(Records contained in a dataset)
▬▬▬▬▬▬▬▬▬▬

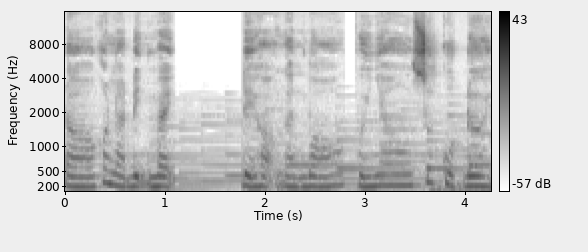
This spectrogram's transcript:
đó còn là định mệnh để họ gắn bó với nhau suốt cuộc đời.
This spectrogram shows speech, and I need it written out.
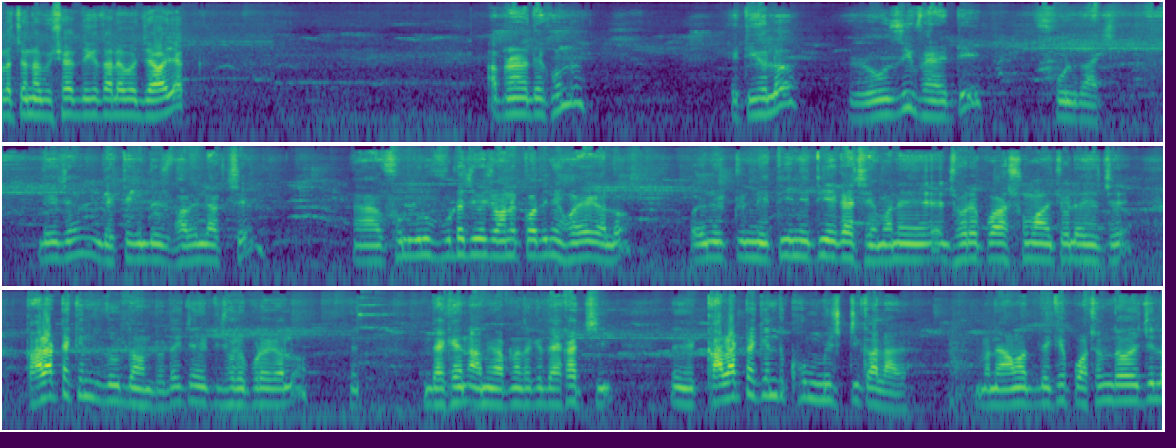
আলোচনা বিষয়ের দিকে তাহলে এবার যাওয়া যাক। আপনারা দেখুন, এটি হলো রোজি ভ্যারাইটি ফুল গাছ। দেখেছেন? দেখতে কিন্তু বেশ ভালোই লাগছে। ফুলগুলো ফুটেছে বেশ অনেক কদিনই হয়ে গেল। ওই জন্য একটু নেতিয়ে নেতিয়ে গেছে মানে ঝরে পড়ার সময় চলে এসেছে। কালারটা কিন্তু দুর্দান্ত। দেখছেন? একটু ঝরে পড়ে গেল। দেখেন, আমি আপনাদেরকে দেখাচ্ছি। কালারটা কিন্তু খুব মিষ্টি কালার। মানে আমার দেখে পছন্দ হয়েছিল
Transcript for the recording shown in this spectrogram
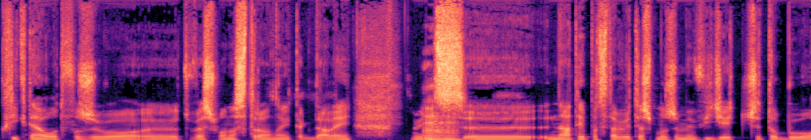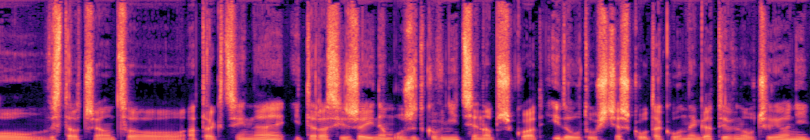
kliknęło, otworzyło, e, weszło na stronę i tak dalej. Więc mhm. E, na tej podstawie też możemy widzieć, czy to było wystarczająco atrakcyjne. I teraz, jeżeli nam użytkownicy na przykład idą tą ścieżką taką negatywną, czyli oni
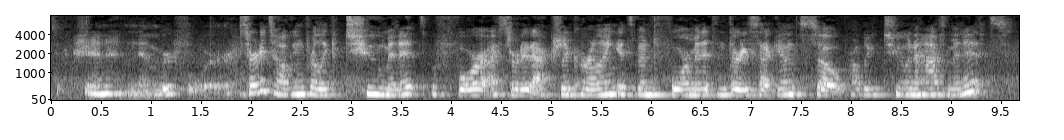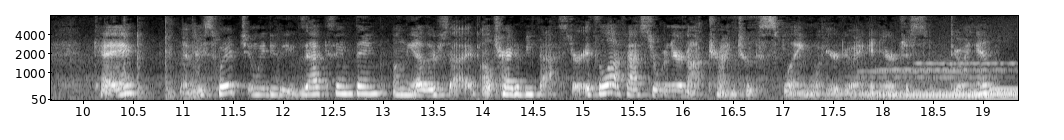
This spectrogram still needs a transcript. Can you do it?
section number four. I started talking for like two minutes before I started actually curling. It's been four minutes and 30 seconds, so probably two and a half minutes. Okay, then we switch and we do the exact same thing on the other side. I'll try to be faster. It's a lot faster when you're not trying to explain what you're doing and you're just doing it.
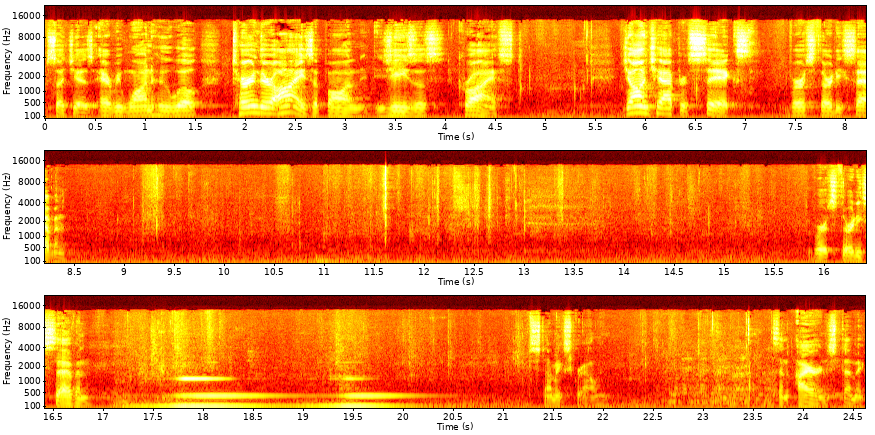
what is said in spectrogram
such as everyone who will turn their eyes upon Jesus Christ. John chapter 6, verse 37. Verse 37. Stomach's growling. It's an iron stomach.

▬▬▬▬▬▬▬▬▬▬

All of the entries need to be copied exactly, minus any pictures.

* **Solution to the exercise**
This spectrogram's transcript:
đó còn là định mệnh để họ gắn bó với nhau suốt cuộc đời.
This spectrogram shows speech, and I need it written out.
আলোচনা বিষয়ের দিকে তাহলে এবার যাওয়া যাক। আপনারা দেখুন, এটি হলো রোজি ভ্যারাইটি ফুল গাছ। দেখেছেন? দেখতে কিন্তু বেশ ভালোই লাগছে। ফুলগুলো ফুটেছে বেশ অনেক কদিনই হয়ে গেল। ওই জন্য একটু নেতিয়ে নেতিয়ে গেছে মানে ঝরে পড়ার সময় চলে এসেছে। কালারটা কিন্তু দুর্দান্ত। দেখছেন? একটু ঝরে পড়ে গেল। দেখেন, আমি আপনাদেরকে দেখাচ্ছি। কালারটা কিন্তু খুব মিষ্টি কালার। মানে আমার দেখে পছন্দ হয়েছিল
Transcript for the recording shown in this spectrogram
kliknęło, otworzyło, e, weszło na stronę i tak dalej. Więc mhm. E, na tej podstawie też możemy widzieć, czy to było wystarczająco atrakcyjne. I teraz, jeżeli nam użytkownicy na przykład idą tą ścieżką taką negatywną, czyli oni
This spectrogram still needs a transcript. Can you do it?
section number four. I started talking for like two minutes before I started actually curling. It's been four minutes and 30 seconds, so probably two and a half minutes. Okay, then we switch and we do the exact same thing on the other side. I'll try to be faster. It's a lot faster when you're not trying to explain what you're doing and you're just doing it.
what is said in spectrogram
such as everyone who will turn their eyes upon Jesus Christ. John chapter 6, verse 37. Verse 37. Stomach's growling. It's an iron stomach.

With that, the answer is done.